The aspect of the top signal on a pole reflects the mainline, i.e., the large or small oval. This would be through switches in the CLEAR position. The aspect of the lower signal on a pole reflects the status of the divergent route through a switch in the THROWN position, i.e. large or small figure-8.
- Rainbow Ribbon cables: are used in many places to make interconnecting cables. They are a convenient source of small, #26 stranded, flexible wire and can be stripped to any number of conductors. The wires are colored in color code sequence so there is a natural order to the wires.
- The IR Sensors mounted under the tack have a 3-pin connector, 5v0dc, ground, signal-out (right to left). The low order wire is connected to 5v0dc. For example, a 3-wire cable green(5), blue(6), violet(7). The green wire would be connected to 5v0dc Also see the Arduino for the other end of the cables.
- Parking lot LED signals have 3 LEDs Red, Yellow and Green with a common wire. the cables are Red, Orange and Yellow, Green. The orange is the common. The dwarf signals have Red, Yellow, Green and white wires. The white wire is the common.
- Servo cabling is a 3-wire female cable from the servo; Black or Brown ground, 5vdc (orange) and Yellow or White signal. A 3-wire ribbon extension cable is used to connect the servo to the RPi PWM HATs with ground on the bottom and the signal on the top. The low order wire of the rainbow ribbon extension cable is ground.
- Cooling fan for the Raspberry Pi also connects to a PWM HAT: Brown, ground; Black, 5vdc; and White, signal. (Yes the first version is also shown Brown ground, Red, Orange.)
- Wabbit Feedback cables connected to Wabbit connectors J5 and J6 pins 1, 2 and 3. The low order colored wire is connected to pin 1 of J5 or J6. I was not consistent about which jack, J5 or J6 I started with.

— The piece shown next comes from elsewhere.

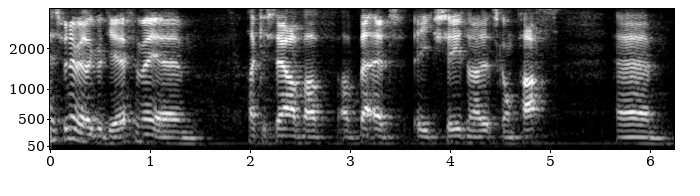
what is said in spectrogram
it's been a really good year for me. Um, like you say, I've, I've, I've betted each season as it's gone past. Um,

- Several cables are symmetrical, (The pin in the middle (ground or 5vdc) designed to be plugged in either way, as needed. There is no standard used for these. For example, cables around the Tortoise, the red/green LEDs showing the state of the turnouts and the cable from the Arduino to the two relays.
- Gray Ribbon cables are used in between the IOPi HAT and the Wabbit Feedback board. No I don't like them.
- There are two 10-wire cables with 2x5 plugs on each end. The ribbon cable is marked in red every 10 wires. The red marked wires are plugged into the left end of the headers where the 5vdc and ground are located.
- There is one 8-wire cable connected to bus1 on the IOPi HAT. Again the red marked wire is plugged into the left most part of the header.
- Software Naming Conventions: If anyone else ever reads my TrainThing code, conventions can help understanding. And there are effects of habits from a prior life. I follow standard Python naming standards. More restrictive if anything. To avoid having to rundown PEP 8 – Style Guide for Python Code I tried to follow these naming conventions.
- If the scope of a name is intended to be local to a class, function or method, start the name with an underscore. _name. (In python not enforced. This helps me remember. Some IDEs give gentile warnings.)
- If a name conflicts with, shadows, a reserved word add an underscore to the end. ReservedWord_. (This avoids having to concoct a name with odd spelling or obscure meaning to avoid conflicts.)
- Modules, files: Lowercase, descriptive but short word.
- Class: CapWords, or CamelCase. I don't like to type so single CapitalizedWord.
- Functions/Methods: Lowercase descriptive word or words separated by an underscore. word_word.
- Constants: CapitalizedWord or words. WORD or WORD_WORD. (In python there are no constants per say. This is a reminder not to assign a new value to a CONSTANT.)
- Variables: Lowercase word or words. word or word_word. Hopefully descriptive.